The late-seventeenth and eighteenth centuries together constitute the great age of epistolary fiction in Britain. The form proliferated starting in the 1660s, but by 1800 all-epistolary novels were becoming much less popular. In the 19th and 20th centuries, the use of letters as plot catalysts or framing devices continued to inform British fiction; and all-epistolary fiction has enjoyed a notable resurgence in recent years. This course will consider the strategies, functions, and complex appeal of British epistolary fiction in its Restoration and eighteenth-century heyday, focusing on the work of Aphra Behn, Elizabeth Singer Rowe, and Samuel Richardson, among others. We shall also consider Continental sources and analogues such as Guilleragues’s (attrib.) Lettres Portugaises, Graffigny’s Lettres d'une Péruvienne, Rousseau’s Julie, ou la nouvelle Héloïse, and von La Roche’s Geschichte des Fräuleins von Sternheim. Required texts and class discussions will be in English.
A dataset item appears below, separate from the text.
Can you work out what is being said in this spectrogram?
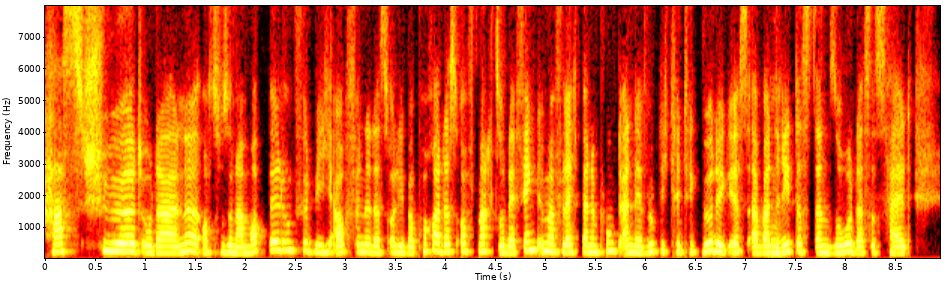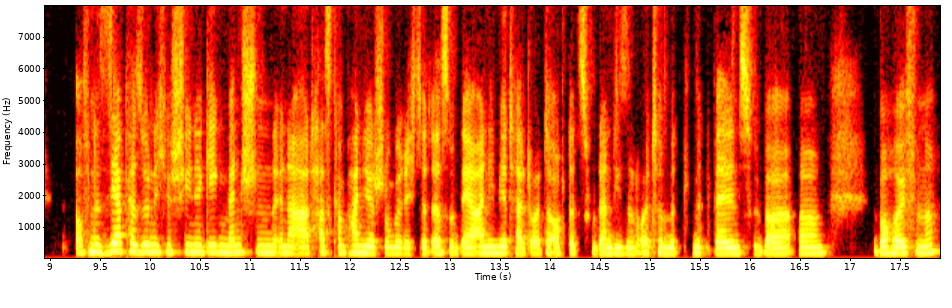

Undergraduates are not permitted to take 700-level courses.